Published: 04th March 2021
What the FAQ: This bird wasn't spotted for 170 years. How does the black-browed babbler look like?
The bird was obtained last year by two local residents after being observed several times during their daily visits to the forest
For the first time in 170 years, researchers reported last week that a black-browed babbler has been found in Indonesia. It was spotted on October 5, 2020. Here's everything you need to about the black-browed babbler bird, its habitat and a lot more.
When was the black-browed babbler spotted last?
Ans: Between the years 1843 and 1848, a German naturalist by the name of Carl ALM Schwaner, while trekking through the dense equatorial forests of Indonesia's Borneo, came across a small brown-grey songbird with a distinctive broad, black eye-stripe running all the way around its head. For over 170 years after that reporting, this single specimen was said to be the only recorded sighting of this bird species — the species holotype is now at the Naturalis Biodiversity Center in Leiden, Netherlands.
How does the bird look?
Ans: Experts from the region in Indonesia's Borneo confirmed the bird’s identity, considering its strong bill, chocolate colouring and distinctive black eye-stripe all around its head. Unlike the taxidermied specimen, the live bird’s iris was found to be a striking maroon colour. Experts are already filling in some blanks in regards to the appearance of the bird. For example, the 170-year-old type specimen has bright yellow glass eyes and legs that have faded to pale brown. Based on photos of the living bird, though, the researchers now know that the species has deep scarlet eyes and grey legs.
Which family does it belong to and what is its natural habitat?

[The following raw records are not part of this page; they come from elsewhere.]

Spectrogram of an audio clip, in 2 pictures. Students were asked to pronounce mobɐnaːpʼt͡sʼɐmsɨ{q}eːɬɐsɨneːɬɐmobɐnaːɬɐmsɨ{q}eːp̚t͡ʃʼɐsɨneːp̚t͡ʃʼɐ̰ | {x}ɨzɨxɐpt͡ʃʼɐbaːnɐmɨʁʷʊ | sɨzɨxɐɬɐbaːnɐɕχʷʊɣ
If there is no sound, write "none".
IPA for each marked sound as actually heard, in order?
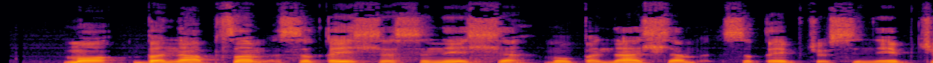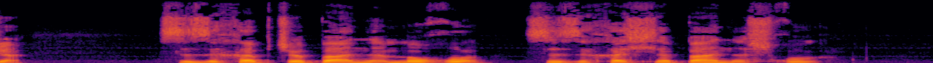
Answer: q, q, s

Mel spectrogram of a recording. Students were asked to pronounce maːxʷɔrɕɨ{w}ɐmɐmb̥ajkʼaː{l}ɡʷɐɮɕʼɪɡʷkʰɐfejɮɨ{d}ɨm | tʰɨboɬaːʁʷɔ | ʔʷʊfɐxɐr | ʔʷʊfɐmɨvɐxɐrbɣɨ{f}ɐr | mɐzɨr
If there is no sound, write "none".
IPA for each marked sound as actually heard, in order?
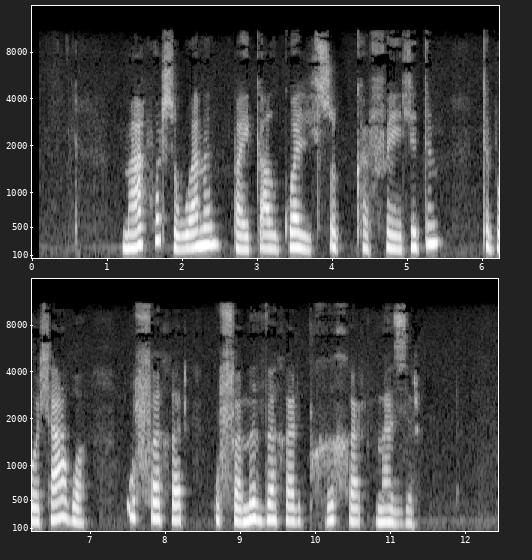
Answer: w, l, d, x

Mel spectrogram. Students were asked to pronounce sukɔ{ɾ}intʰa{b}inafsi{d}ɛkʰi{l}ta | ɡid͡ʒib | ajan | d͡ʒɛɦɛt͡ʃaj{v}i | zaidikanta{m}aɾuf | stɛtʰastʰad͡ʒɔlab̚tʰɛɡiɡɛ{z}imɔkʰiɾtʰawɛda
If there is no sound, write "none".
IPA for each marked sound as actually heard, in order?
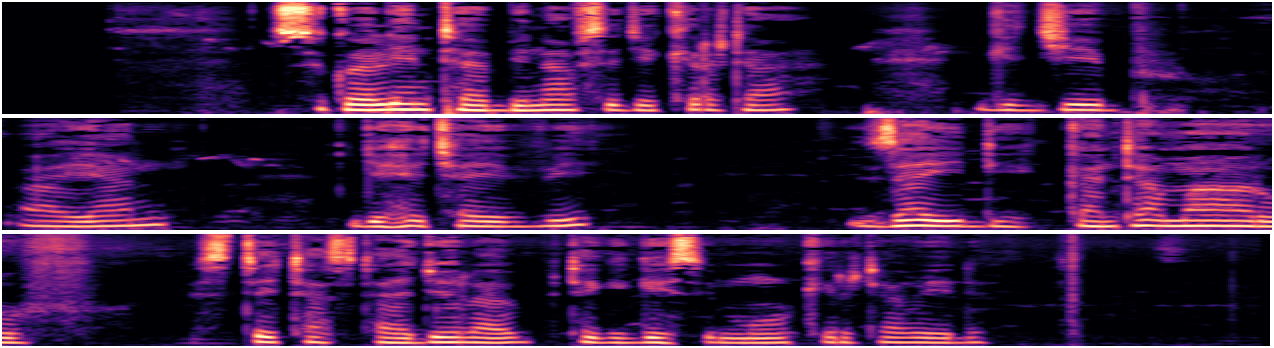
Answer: l, b, d͡ʒ, ɾ, v, m, s

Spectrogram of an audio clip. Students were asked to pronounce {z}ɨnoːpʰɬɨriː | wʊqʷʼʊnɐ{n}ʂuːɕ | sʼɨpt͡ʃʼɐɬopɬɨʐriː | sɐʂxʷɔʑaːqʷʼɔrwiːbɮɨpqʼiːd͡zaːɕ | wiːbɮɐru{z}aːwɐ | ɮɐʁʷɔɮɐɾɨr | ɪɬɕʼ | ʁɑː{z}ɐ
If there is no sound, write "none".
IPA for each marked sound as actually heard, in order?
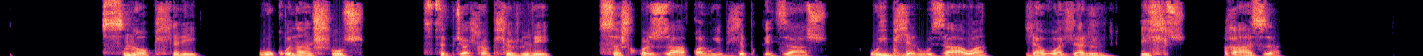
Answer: s, n, z, z

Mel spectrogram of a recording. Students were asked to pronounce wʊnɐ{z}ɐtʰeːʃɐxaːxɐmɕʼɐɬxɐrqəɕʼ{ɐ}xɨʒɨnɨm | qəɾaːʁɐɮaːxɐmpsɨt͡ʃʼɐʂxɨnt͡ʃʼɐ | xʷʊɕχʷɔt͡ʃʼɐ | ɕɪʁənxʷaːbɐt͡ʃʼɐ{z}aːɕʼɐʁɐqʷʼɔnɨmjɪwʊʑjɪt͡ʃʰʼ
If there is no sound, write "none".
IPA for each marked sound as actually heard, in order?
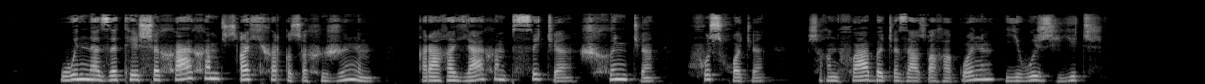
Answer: z, ɐ, z

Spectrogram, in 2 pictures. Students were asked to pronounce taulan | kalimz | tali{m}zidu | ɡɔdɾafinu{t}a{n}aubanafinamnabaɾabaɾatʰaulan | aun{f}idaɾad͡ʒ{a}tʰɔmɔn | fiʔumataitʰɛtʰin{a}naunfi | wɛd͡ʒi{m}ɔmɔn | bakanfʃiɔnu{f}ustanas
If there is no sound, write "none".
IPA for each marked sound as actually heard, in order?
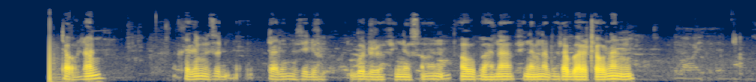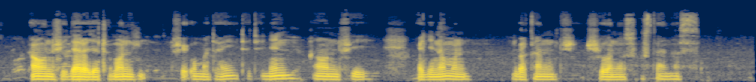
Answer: m, s, n, f, a, i, n, s

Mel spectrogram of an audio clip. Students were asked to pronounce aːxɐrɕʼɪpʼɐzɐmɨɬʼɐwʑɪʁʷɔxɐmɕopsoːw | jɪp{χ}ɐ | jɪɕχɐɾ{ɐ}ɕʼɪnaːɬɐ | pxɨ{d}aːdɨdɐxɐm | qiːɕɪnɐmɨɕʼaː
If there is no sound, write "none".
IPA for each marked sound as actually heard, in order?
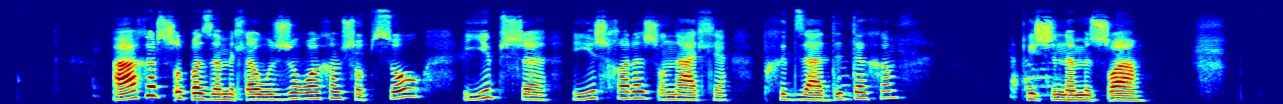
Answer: ɕ, ɐ, d͡z

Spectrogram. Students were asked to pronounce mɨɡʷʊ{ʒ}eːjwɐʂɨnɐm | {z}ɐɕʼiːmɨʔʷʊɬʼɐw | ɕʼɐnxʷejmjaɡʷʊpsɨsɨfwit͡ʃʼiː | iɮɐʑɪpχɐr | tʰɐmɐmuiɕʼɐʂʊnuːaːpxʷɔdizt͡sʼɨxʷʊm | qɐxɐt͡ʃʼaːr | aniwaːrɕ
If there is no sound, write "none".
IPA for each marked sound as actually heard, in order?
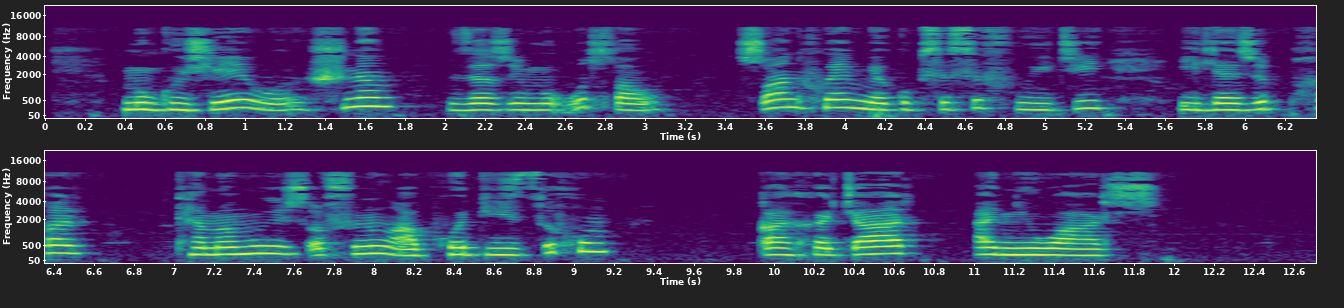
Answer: ʒ, z

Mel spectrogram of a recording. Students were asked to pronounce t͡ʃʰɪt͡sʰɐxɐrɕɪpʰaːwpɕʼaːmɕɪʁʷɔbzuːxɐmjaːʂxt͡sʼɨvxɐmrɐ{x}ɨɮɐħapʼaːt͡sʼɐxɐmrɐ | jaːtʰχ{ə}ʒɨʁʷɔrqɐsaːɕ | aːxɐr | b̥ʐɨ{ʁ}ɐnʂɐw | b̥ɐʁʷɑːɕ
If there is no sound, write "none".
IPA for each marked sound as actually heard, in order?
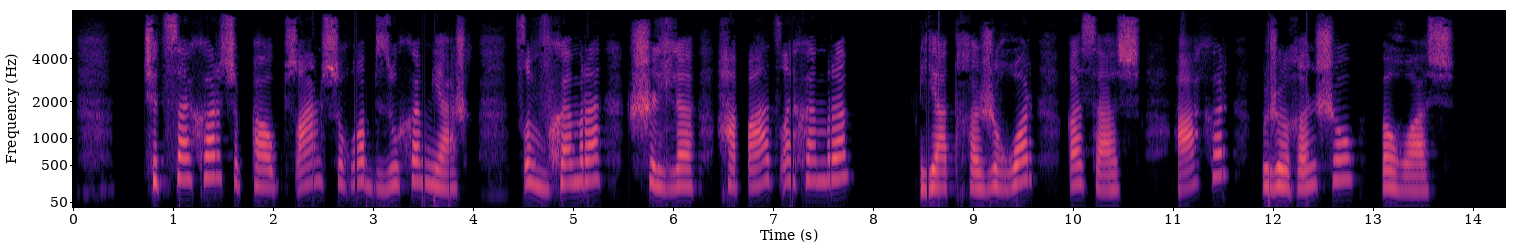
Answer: ʂ, ɐ, ʁ

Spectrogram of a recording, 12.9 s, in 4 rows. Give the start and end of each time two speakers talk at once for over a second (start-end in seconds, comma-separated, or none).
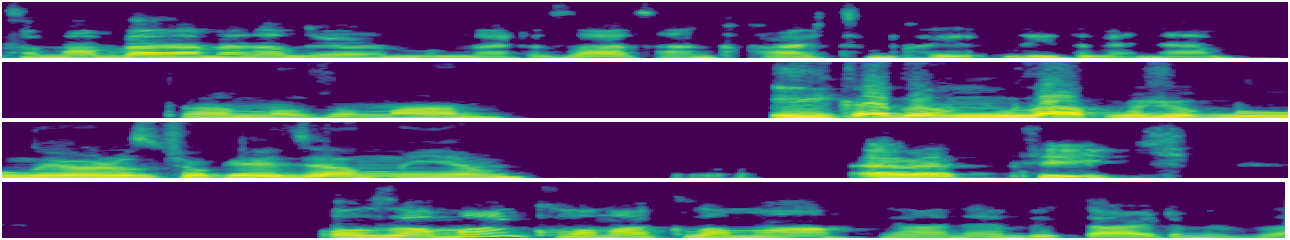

Ans: The black-browed babbler (Malacocincla perspicillata) is a songbird species in the family Pellorneidae. The species is endemic to Borneo, Indonesia. Only a single specimen, collected in the nineteenth century was known until the bird was rediscovered in Indonesia during October 2020. The natural habitat of M perspicillata is subtropical or tropical moist lowland forests, at altitudes of 200–1,170 m (660–3,840 ft). The rediscovery of the bird, last year solidifies the belief that it is from SouthEast Borneo.
Will the bird go extinct?
Ans: Right now, nothing is known about the species’ population or whether it is currently threatened with extinction. However, Teguh Willy Nugroho, an ornithologist who works in Sebangau National Park in Kalimantan and co-authored a report published on February 25 in Birding ASIA about the rediscovery of the black-browed babbler, says he is fairly confident that the bird has a limited distribution in the area, and might face local threats such as poaching.